Corn washing baskets arguably the most coveted due to the scarce amount of basket-makers possessing the skill to make them. Penny asserts, “You either have it or you don’t” regarding the skillful weaving ability to finish the baskets’ base. Tension and pattern must be near perfection in applying the twill weave to ensure proper nixtamalization. A process in which dried corn is boiled in water with an alkaline solution most commonly used hardwood ash allow the kernels to soften which loosen the hulls or pericarps. In the Mohawk language its referred to as “Serihsi aotia:tawi” translating to “taking off the jacket” the jacket implying the hull. The kernels absorb calcium when rinsed from the ash solution. With the kernels cleaned and the hulls removed completely it’s a tedious process. Fast-food doesn’t apply here as the corn has yet another 3 hours to cook. Paired with a slab of salt pork and red kidney beans the soup is wholesome and filling. Corn Soup or Onohgwa’ was once a staple among the Haudenosaunee, consumed frequently it’s now treated as a delicacy in the community. Owing its reasons to the diminished time we budget for preparing food. A recent study by the Organization for Economic Cooperation and Development reported Americans spend a measly 30 minutes a day on meal prep. So spending a timely 5 hours making corn soup doesn’t fit being American.

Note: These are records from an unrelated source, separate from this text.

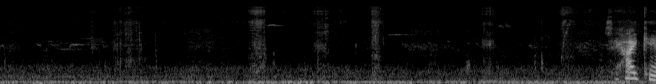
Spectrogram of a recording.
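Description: A horse tears and chews grass.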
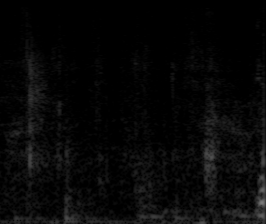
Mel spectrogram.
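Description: A lull in the talk: faint background voices and room sound, with a couple of short, soft clicks or knocks.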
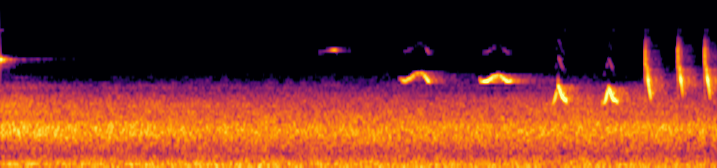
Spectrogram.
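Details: Evening nightingale song from a male not yet paired: after a quiet start, a high whistle and soft slurred notes, then loud sharp chips and clicks toward the end; low hum throughout.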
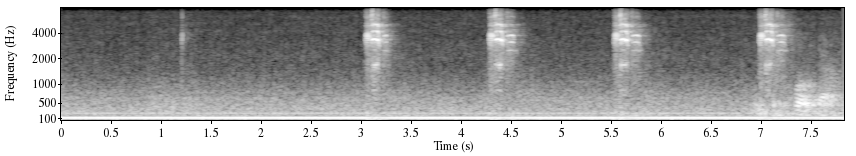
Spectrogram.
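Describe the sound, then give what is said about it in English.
A recording of zebra finch song: four short, high, buzzy calls spaced roughly a second apart, with a fainter earlier chirp, over a constant low hum. “So this is what you would hear from these. These zebrafinch make hideous sounds.”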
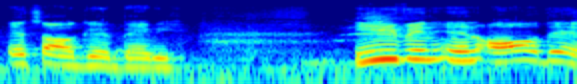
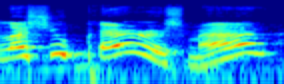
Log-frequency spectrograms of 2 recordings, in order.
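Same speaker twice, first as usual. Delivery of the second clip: normal talking voice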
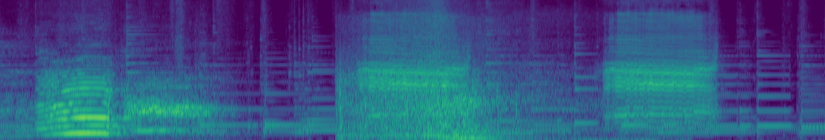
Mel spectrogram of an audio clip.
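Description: Cartoon farm-animal calls over light plucked-string background music: a cow's moo rising in pitch just after the start, a long, harsh call about halfway, and a sheep's bleat near the end.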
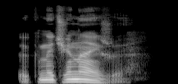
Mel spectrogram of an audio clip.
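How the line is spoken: Weary sigh. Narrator (Russian): Лес устало вздохнул

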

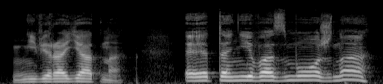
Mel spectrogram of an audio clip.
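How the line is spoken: Groaning. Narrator (Russian): простонал Эндерби

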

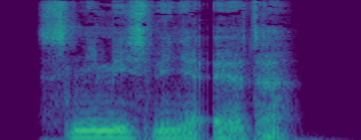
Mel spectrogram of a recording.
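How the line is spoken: Muffled growl. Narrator (Russian): глухо прорычал Фенрир

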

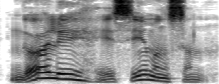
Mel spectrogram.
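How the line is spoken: Sighing. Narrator (Russian): вздохнул Эрик

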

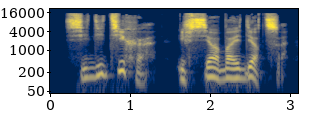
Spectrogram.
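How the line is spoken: Hissed through teeth. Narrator (Russian): сквозь зубы прошипела она

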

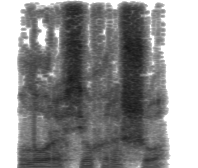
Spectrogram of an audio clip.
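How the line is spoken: Murmured into her ear. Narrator (Russian): пробормотал ей в ухо

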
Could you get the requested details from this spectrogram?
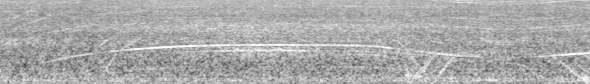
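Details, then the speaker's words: Dental drill with medium bur cutting through a metal crown for endodontic access: a steady high-pitched whine dipping and rising until white powder shows it is through the metal. "a little white powder come up there and i know i'm through the metal"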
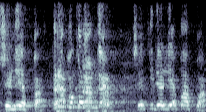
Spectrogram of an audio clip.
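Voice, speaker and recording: A man with a South Sulawesi accent talks very fast in a raised, projected voice, his energetic delivery swinging very widely in pitch. Noticeable background noise runs beneath him. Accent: Bugis Makassar. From Makassar, Indonesia. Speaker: Islamic preacher. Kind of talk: humorous religious sermon to a large crowd. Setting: outdoors, mosque courtyard PA. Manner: lively, energetic, joking.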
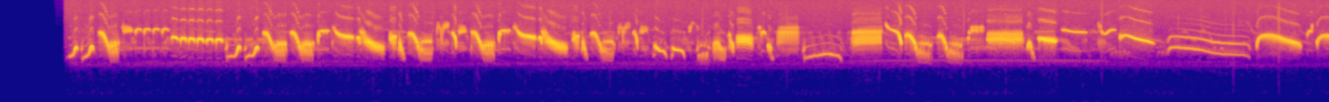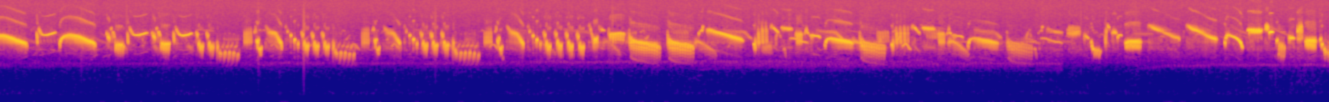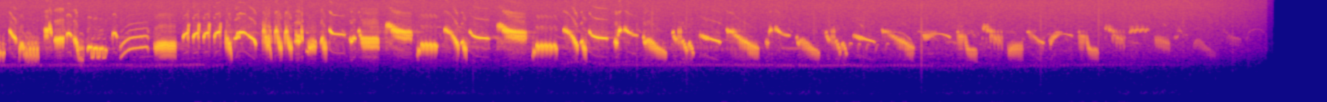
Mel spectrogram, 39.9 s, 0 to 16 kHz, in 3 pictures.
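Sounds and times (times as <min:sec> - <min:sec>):
skylark singing: 0:00.7 - 0:38.9.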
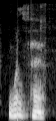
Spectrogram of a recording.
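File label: "welfare", British English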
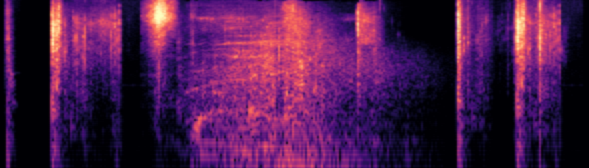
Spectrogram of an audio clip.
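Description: A fiery blast roars and crackles.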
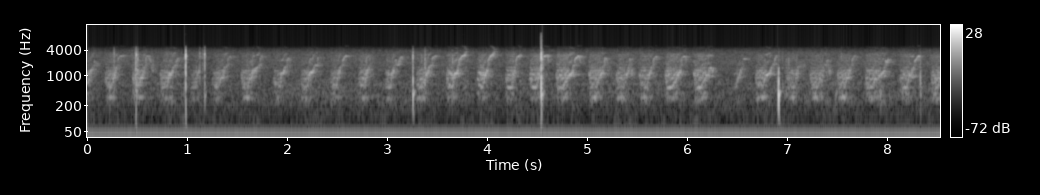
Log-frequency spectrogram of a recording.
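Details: BooBoo the guinea pig chatters in a stream of short upward-sliding squeaks, softer and murmured, broken by several sharp clicks or taps in the background.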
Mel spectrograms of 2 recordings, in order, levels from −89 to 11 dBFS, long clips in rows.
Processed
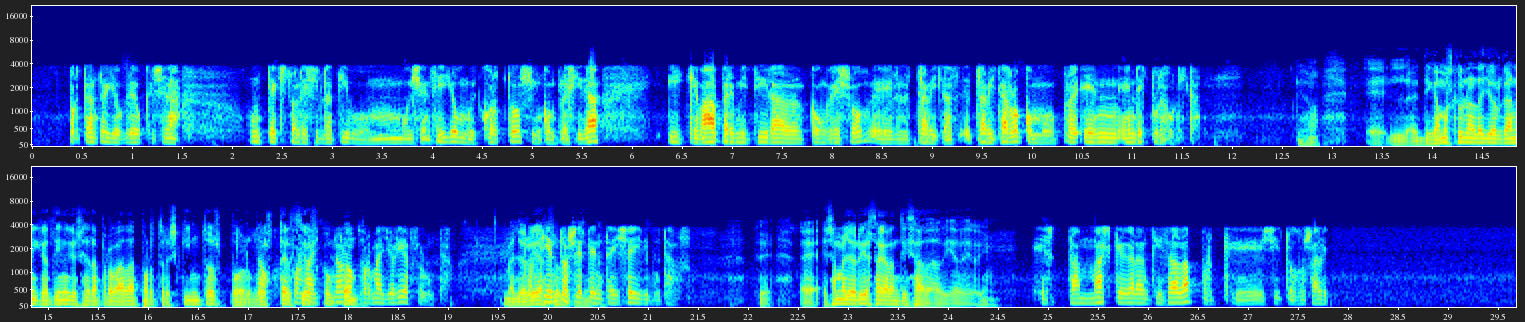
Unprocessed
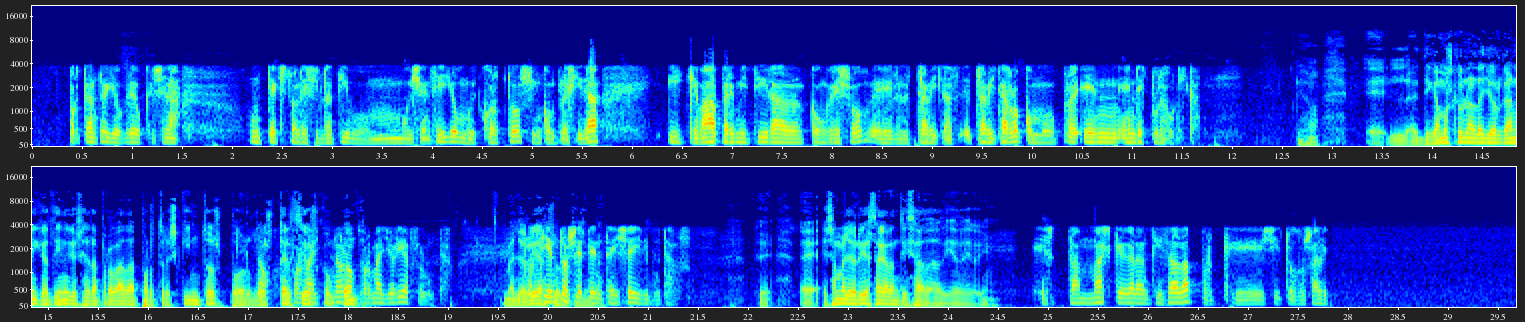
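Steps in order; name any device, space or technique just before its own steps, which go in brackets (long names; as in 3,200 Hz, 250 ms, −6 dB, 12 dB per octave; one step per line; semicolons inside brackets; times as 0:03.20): guitar cabinet (loudspeaker in its box 76–4,000 Hz, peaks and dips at 110 Hz −5 dB, 840 Hz +10 dB, 1,800 Hz −4 dB)
level +1 dB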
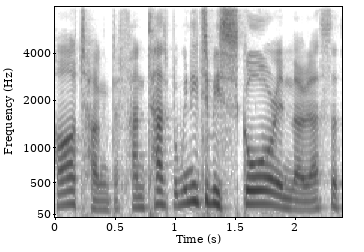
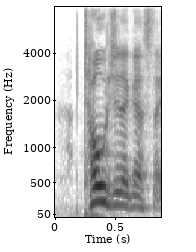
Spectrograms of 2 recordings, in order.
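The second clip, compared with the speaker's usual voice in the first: louder, higher burst of alarm; alarmed outburst; 4 semitones higher, 8 dB louder, much faster than usual. Real, not acted. Gamer watching a goal go in, alarmed outburst. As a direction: blurt it out in panic. Sudden panic at opponent attack.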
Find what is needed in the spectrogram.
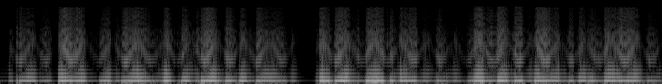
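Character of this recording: a buzz of ramps at a fixed pitch in blocks of 256 samples
phaser sweep stages 12, 3.8 Hz, lowest notch 590–1,500 Hz
aliases and images of a low sample rate 6,900 Hz, jitter 20%
Ogg Vorbis

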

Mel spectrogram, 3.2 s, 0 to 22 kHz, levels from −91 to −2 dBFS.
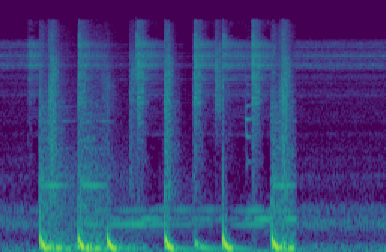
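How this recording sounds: background noise floor −52 dBFS
spectral slope −6.0 dB per octave

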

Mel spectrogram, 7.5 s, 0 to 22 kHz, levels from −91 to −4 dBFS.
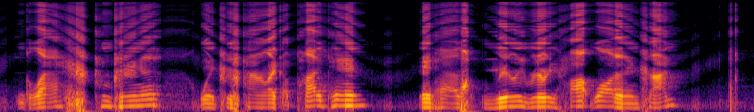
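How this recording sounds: chopped level 2.6 Hz, depth 65%, duty 20%
aliases and images of a low sample rate 4,800 Hz, jitter 0%
phaser sweep stages 12, 0.71 Hz, lowest notch 640–2,100 Hz
Opus

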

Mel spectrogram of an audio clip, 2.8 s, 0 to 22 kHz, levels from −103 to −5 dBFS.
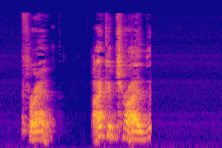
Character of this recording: background noise floor −84 dBFS
spectral slope −3.5 dB per octave

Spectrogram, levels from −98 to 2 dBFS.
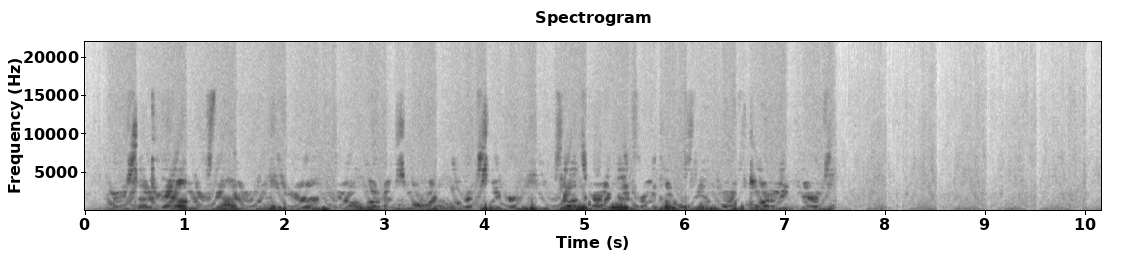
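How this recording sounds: phaser sweep stages 6, 2.3 Hz, lowest notch 230–2,400 Hz
a quantiser's noise floor 8 bits, dither none
tremolo saw up 2 Hz, depth 70%
a shimmering, thickened sound

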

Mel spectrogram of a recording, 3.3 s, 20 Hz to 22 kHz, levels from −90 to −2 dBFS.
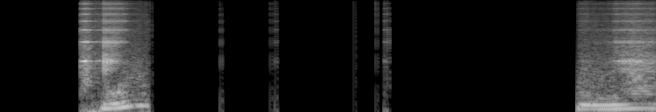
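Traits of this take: a buzz of ramps at a fixed pitch in blocks of 16 samples
phaser sweep stages 2, 1.8 Hz, lowest notch 310–4,600 Hz
a quantiser's noise floor 6 bits, dither none
a shimmering, thickened sound

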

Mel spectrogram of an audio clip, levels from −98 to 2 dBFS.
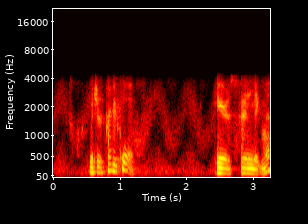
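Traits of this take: a quantiser's noise floor 10 bits, dither none
tremolo triangle 2.5 Hz, depth 65%
phaser sweep stages 4, 2.1 Hz, lowest notch 370–1,100 Hz
Speex

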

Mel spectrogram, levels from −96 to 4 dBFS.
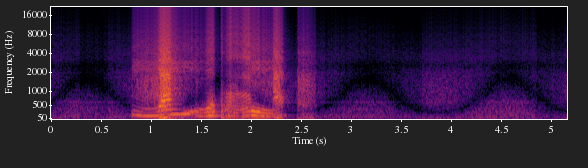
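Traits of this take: sample-and-hold tremolo
aliases and images of a low sample rate 2,600 Hz, jitter 20%
phaser sweep stages 2, 0.71 Hz, lowest notch 250–1,500 Hz

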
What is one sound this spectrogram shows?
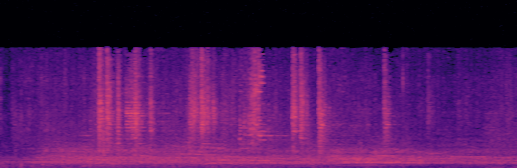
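Weapons clash and clatter in a battle.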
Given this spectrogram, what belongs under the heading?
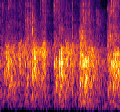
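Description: Steady applause from a crowd, continuous and fairly dense, with the clapping swelling slightly in waves.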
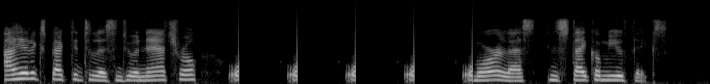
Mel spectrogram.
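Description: From start to finish the speech carries Opus voice compression: nothing sounds above about 8.7 kHz, which fits the SILK coder's wideband mode, and the voice is plainly muffled, hoarse and faintly robotic, consistent with a low bitrate near 12 kbps. What separates this from a simple low-pass filter is the coarse, grainy texture inside the band, where the linear-prediction coder has economised on the excitation rather than merely cutting treble.

Between 2.39 s and 4.72 s there is a stutter with silent gaps. A 171 ms fragment plays, then about 413 ms of digital silence follows, and the same fragment returns on a steady 584 ms cycle, repeating four times. The likely cause is a stalled stream whose player replayed its last buffered fragment at each retry and then ran dry, so the speech that belonged in that span never arrives. Unlike packet-loss concealment, which fades or smears the sound, this repeats an identical burst at a regular pace with true silence between.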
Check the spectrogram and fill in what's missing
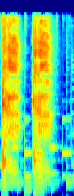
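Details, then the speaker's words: Two short, harsh coughs in quick succession from an adult streamer with a persistent cough, said not to be contagious, covering the cough with a plush toy; soft background music. "I'm coughing on hootsie hoot is like the parrot I'm coughing on it's okay I'm using him to cover my cough so that it doesn't spread Beyond Myself"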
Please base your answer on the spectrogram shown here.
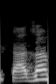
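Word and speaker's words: casa: तो कहने का मतलब यह है कि अगर दो वोवेल के बीच में एस आता है तो उसका जो प्रोनाउंसिएशन होता है वह ज का होता है। तो काजा हो जाएगा, मेजा हो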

Galban, native interpretive guide says “Corn-washers” referring to the baskets must hold consistent tension, often difficult when the splints expand after becoming wet and enduring rigorous use. In 2015, Tonia made two “corn-washers” and documented cleaning over 3,000 pounds of corn in aiding the Iroquois White Corn Project. A non-profit agricultural business focuses on restoring the consumption of Iroquois White Corn. In addition to their thousand-pound corn cleaning durability, black-ash baskets are 100% degradable and the remaining wood shavings used for kindling firewood, nothing goes to waste.
The means in how a distinct people feeds themselves weighs on the relationship to land, ancestral knowledge and identity. Native cultures have struggled to survive the past 500 years of colonization. Elders in native communities have endeavored to persevere. Basket-making is a craft sharing that perseverance. Inextricably weaving tree identification, knowledge of landscape, and patience into an item of beauty that helps feed people. The Black-Ash splints which make baskets, traps and drying mats possible are at the focal point of Haudenosaunee food culture.
The narrative of the “vanishing Indian” never convinced people like Penny and Tonia to let go of their cultural practices, they see their culture vibrant and alive in the basket-making classes they host. Penny is a current keeper of this knowledge, which was passed from those who came before her. As she shares with me how natural systems of environment are interconnected with our culture and reflected in the lessons basket-making teaches us in its beauty. The baskets that originally held our corn, now also captivate our attention as an art piece. The resurgence in reclaiming indigenous food systems is congruent with indigenous youth reclaiming their identity. By learning and living these practices will ensure their survival.